[Stored data]
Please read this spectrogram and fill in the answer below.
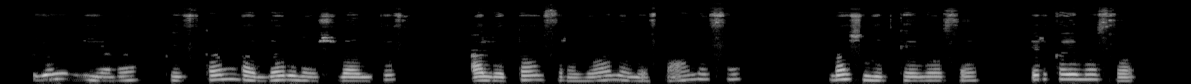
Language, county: Lithuanian, Vilnius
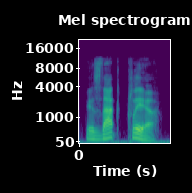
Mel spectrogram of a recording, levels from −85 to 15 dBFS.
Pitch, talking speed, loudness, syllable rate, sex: 120 Hz, 155 wpm, -18 LUFS, 3.7 syllables/s, male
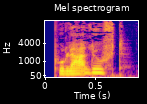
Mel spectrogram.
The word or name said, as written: polarluft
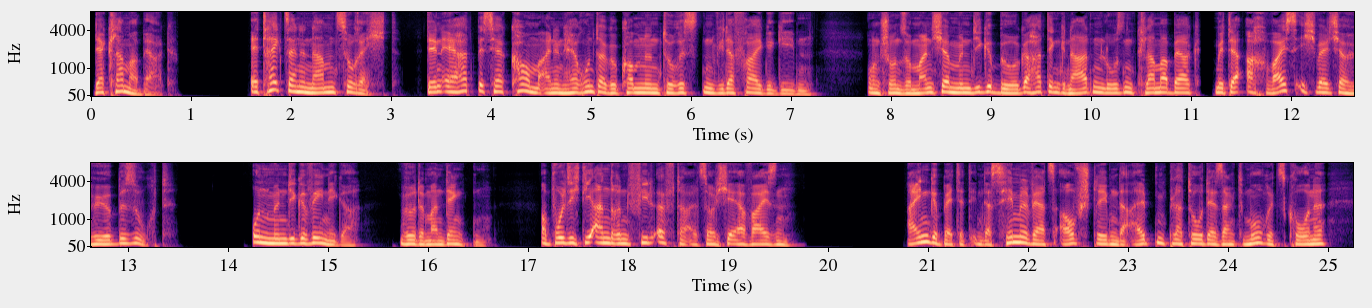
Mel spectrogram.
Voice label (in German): Kommentar, Neutral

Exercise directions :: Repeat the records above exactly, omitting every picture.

Written response ::
Please read this spectrogram and fill in the answer below.
Language, county: Lithuanian, Vilnius
Mel spectrogram of a recording, levels from −85 to 15 dBFS.
Pitch, talking speed, loudness, syllable rate, sex: 120 Hz, 155 wpm, -18 LUFS, 3.7 syllables/s, male
Mel spectrogram.
The word or name said, as written: polarluft
Mel spectrogram.
Voice label (in German): Kommentar, Neutral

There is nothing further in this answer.